STEC, the once high-flying Fibre Chanel SSD start-up star, is still losing millions, although not as many as before. Its third 2012 quarter numbers show revenues up sequentially.
Adobe has updated its Flash Player software ahead of schedule to head off crooks exploiting critical vulnerabilities uncovered in the product. The flaws were reported by Google's security team.
Apple has moved to add Samsung's Galaxy Note 10.1 and, unusually, the Google-built Android OS Jelly Bean which runs on the phone to an existing patent lawsuit in the US.
President Obama beat out Justin Bieber today to become the tweeter with the most retweeted tweet in the history of the internet.
If you look old, wrinkly, fat-eyed and bald, you might die from heart disease, doctors who spent years researching the matter have said.
Every IT professional understands that relational databases play an important role in most organisations. Indeed, the previous article in this series highlighted that such repositories are used to hold business critical data in many organisations. Such “traditional platforms” are not only widely deployed, they are also well understood, something that cannot be said for a number of more recent additions to information management armouries (Figure 1).
New Jersey's well-intentioned plans to allow voters displaced by Hurricane Sandy to vote by email or fax in the presidential elections on Tuesday predictably went awry.
Pixar, the computer animation company founded by George Lucas and sold to Steve Jobs - who later sold his company to Disney, as George has just done with his - has renamed its main office block after its rescuer.
AT&T will spend an additional $14bn over the next three years rolling out cellular and fibre optic infrastructure, accelerating deployment plans for both 4G and fixed internet connections.

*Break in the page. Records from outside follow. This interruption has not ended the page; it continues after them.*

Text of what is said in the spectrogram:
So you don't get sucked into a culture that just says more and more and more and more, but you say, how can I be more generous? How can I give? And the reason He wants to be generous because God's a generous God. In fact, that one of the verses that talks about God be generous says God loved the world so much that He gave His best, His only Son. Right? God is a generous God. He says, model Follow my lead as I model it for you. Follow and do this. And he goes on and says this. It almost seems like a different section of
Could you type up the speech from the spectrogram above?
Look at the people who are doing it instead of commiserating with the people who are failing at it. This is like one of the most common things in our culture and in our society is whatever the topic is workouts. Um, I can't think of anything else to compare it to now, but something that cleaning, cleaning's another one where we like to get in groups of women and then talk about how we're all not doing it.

Microsoft still hasn't made any official announcements regarding when it will be debuting Office Mobile apps for Google and Apple slabs and devices, but it has been reported that versions of the software will be released in early 2013.

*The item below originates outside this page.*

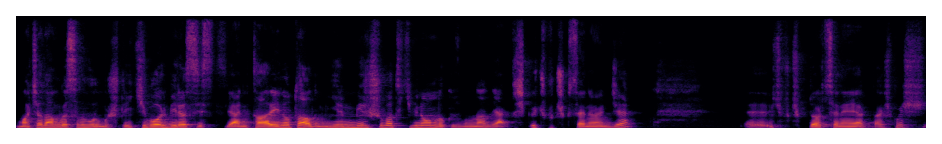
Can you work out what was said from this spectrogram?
maça damgasını vurmuştu. 2 gol 1 asist. Yani tarihi not aldım. 21 Şubat 2019 bundan yaklaşık 3,5 sene önce. 3,5-4 seneye yaklaşmış.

Chinese-language website Do News has claimed that screen maker AUO is even now working on a “retina” display for the next-generation iPad Mini. But the site does itself no favours by alleging the panel will have a pixel density of a massive, unprecedented 497ppi.

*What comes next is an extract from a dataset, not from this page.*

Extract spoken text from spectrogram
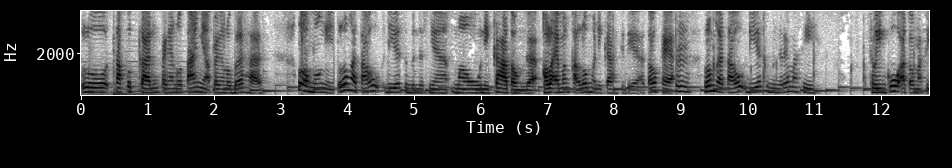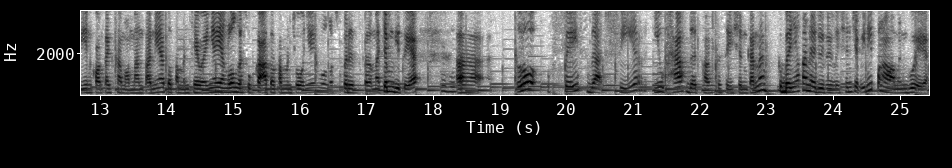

The CEO at lumbering integrator CSC says its turnaround strategy is ahead of schedule despite a sales blemish on an otherwise improved set of fiscal Q2 numbers.
Sino-American server maker Lenovo Group established its Enterprise Product Group last week to design servers for itself and for OEM partners like EMC, and now the first product designed by EPG – the ThinkServer TD330. No, it is not a funky box aimed at hyperscale data centers, but a low-cost Xeon E5 tower server aimed at SMBs.
Global financial services firm Morgan Stanley is trying to get its name removed from the securities case of a New Jersey widow who lost her life savings in the Facebook IPOcalypse.
Foxconn boss Terry Gou has said that the iPhone 5 is tricky to make and that he is shipping out "far fewer" than Apple has asked for.
Chinese boffins from Beijing’s "Silicon Valley" are showing off innovative anti-flood technology – bricks that actually let the water in.
Sprint has bought 585,000 customers of US Cellular, but most of the $480m cash wad it will hand over to the wireless operator is for two chunks of radio spectrum that will enable Sprint to roll out LTE in previously unserved markets.
Hitachi Data Systems has announced a flash storage tray for Virtual Storage Platform (VSP) arrays, utilising its own in-house developed flash controller.
Microsoft claims that new in-memory data processing capabilities in the next build of SQL will improve performance by a factor of fifty compared to current speeds.
Updated Struggling chipmaker AMD has shut down its Dresden, Germany-based Operating System Research Center (OSRC), handing pink slips to most of its Linux kernel developers in the process.
Microsoft has been granted a patent on a content distribution system that uses cameras built into televisions, PCs, and mobile phones to act as a "consumer detector," to enforce DRM licensing terms.